What's His Back Story?
My Back Story
My name is Jamie 'WildMan' Frizzell, I'm from Scotland and I'm a survivalist known worldwide in the survival & bushcraft industry. Since a very early age, I've been interested in the great outdoors, anything from trees, streams, animals, mountains to old buildings and cobble streets. Growing up in a busy, industrial, seaside town limited my options for exploring the wilderness which stood just outside of town, too far for a young lad to travel on his own. I watched some TV when I was young and my love for Ray Mears and Bear Grylls grew as I got older. Watching survival programs, my subconscious brain knew that this was the path for me. I just didn't realize at the time.
Around 2011, I joined the British Army. My time with the armed forces was eventful, with only being in a few weeks I had started a passive income business of renting out adult magazines to the squaddies due to lack of internet! I had some great pals and felt like part of a family separate from my own. However, my time was cut short when I injured my knee during a TAB (Tactical Advance into Battle) The TAB was around 6 miles long, if I remember correctly. At the very start of the TAB I felt my knee move out of position and then return within a split second creating an enormous shooting pain up the inside of my leg and around the whole knee area.

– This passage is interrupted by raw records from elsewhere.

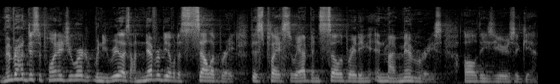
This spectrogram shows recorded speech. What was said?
Remember how disappointed you were when you realized I'll never be able to celebrate this place the way I've been celebrating it in my memories all these years again?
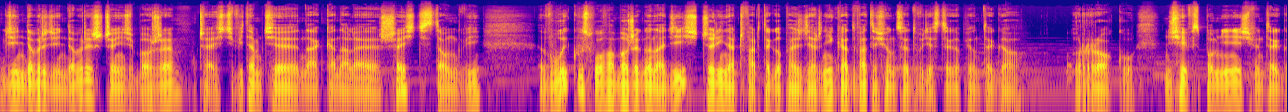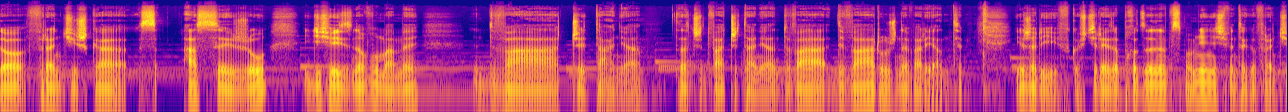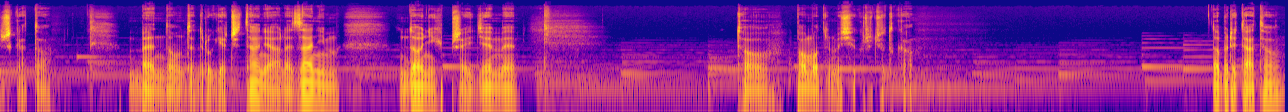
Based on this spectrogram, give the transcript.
Dzień dobry, dzień dobry, szczęść Boże. Cześć, witam Cię na kanale 6 Stągwi w łyku Słowa Bożego na dziś, czyli na 4 października 2025 roku. Dzisiaj wspomnienie świętego Franciszka z Asyżu i dzisiaj znowu mamy dwa czytania. Znaczy dwa czytania, dwa, dwa różne warianty. Jeżeli w kościele jest obchodzone wspomnienie świętego Franciszka, to będą te drugie czytania, ale zanim do nich przejdziemy, to pomódlmy się króciutko. Dobry tato,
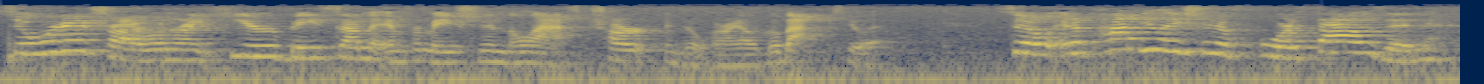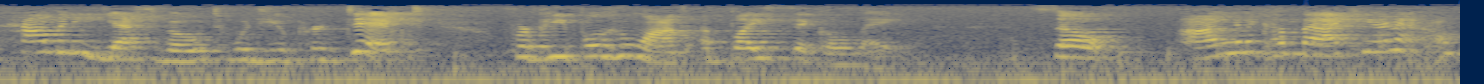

I knew something bad had happened and seconds after my injury became apparent I started to slow down considerably. I kept on pushing through the pain and distance. My platoon by this point were leading the way by about 100m. The ambulance was following me, I could almost feel my heels skiff its front bumper it was that close. My section commander asked to relieve me of my kit and weapon to which I disagreed and continued to carry myself, my kit and my dignity across the finish line.
This giant demonstration of self perseverance and physical fortitude unfortunately came with its consequences. After the TAB, It was on our schedule to go to the ranges for contact drills and then head out on a 3 day exercise. Needless to say I completed everything I had scheduled for that part of training and in return my knee was completely obliterated.
After receiving the news that I had to leave training almost brought me to my knees and some might say that it did, it was one of the most disheartening, shocking and lowest points of my life, however that didn't stop me!
Going through the Army discharge process was sickening as it was such a huge passion of mines to be a part of the British Army. I would try and hide in rooms where other trainees or soldiers were carrying out their duties in order to "blend in" was I loosing my mind or was I just unhappy that I was getting sent home?
Arriving back at home I didn't know where to begin with rebuilding my life. Although I was young and could easily fix my situation, I almost gave up and started feeling sorry for myself. I knew this wasn't right and I knew one thing that would bring me back... the great outdoors!
I packed some kit - knife, ferro rod, metal water container, mess tins and some risotto. I headed out to a big reservoir with some surrounding forest. The weather wasn't the best on the lead-up to my outing, everything was soaked. Once I found a spot to set up camp, I began to collect firewood and tinder. The tinder was saturated with water and it took me a lengthy 5 hours and 30 minutes to start a fire. This was the first time I had used a ferro rod so starting a fire with one was a challenge especially since all the materials were soaking wet!
I got my fire stoked, made a bed with spruce branches under an overhanging tree, filtered water from a puddle using my sock, charcoal and pebbles and sat by the fire with a nice hot tin of risotto. The night drew in pretty quickly, probably because I spent so much time starting a fire. It was eerily dark, I was alone, I was gazing into the fire which was so bright I couldn't see past the flames and then from out of the darkness, BOOM!! The sound of a shotgun echoed throughout the whole forest. My inability to see beyond the fire heightened my vulnerability. My first though was "Who in the right mind would fire a shotgun in pitch black" my young mind started imagining the worst - was it a mob murder, was kids who stole their parents shotgun or was it someone looking for an escape. I got as low as I could, listening for any slight noises or clues as to what the noise was. An hour past and nothing more was heard, I relaxed and started to enjoy the rest of the night.
Night time felt long, I would wake up cold as the fire was just about to go out. The fire wood was gently stacked behind me acting as a fire wall and also a means of easy access to firewood during the night, this is my preferred way to sleep in a time of survival.
Morning came and what a beautiful sight it was. The night was long, cold and unpredictable. I had learned a lot but more so I put my theory skills to practical use. I was met with challenging circumstances such as all the material being wet and my general fire lighting skills never being tested in a real life situation until now.
Life is tough, just like survival, we are on this earth to survive and learn. Learning doesn't come easy and survival is anything but easy. What we have as humans though is a conscious mind, perseverance, hope, wonder, sacrifice and determination. If we can use all of these assets we are born with then there are no limits to what we can ultimately achieve.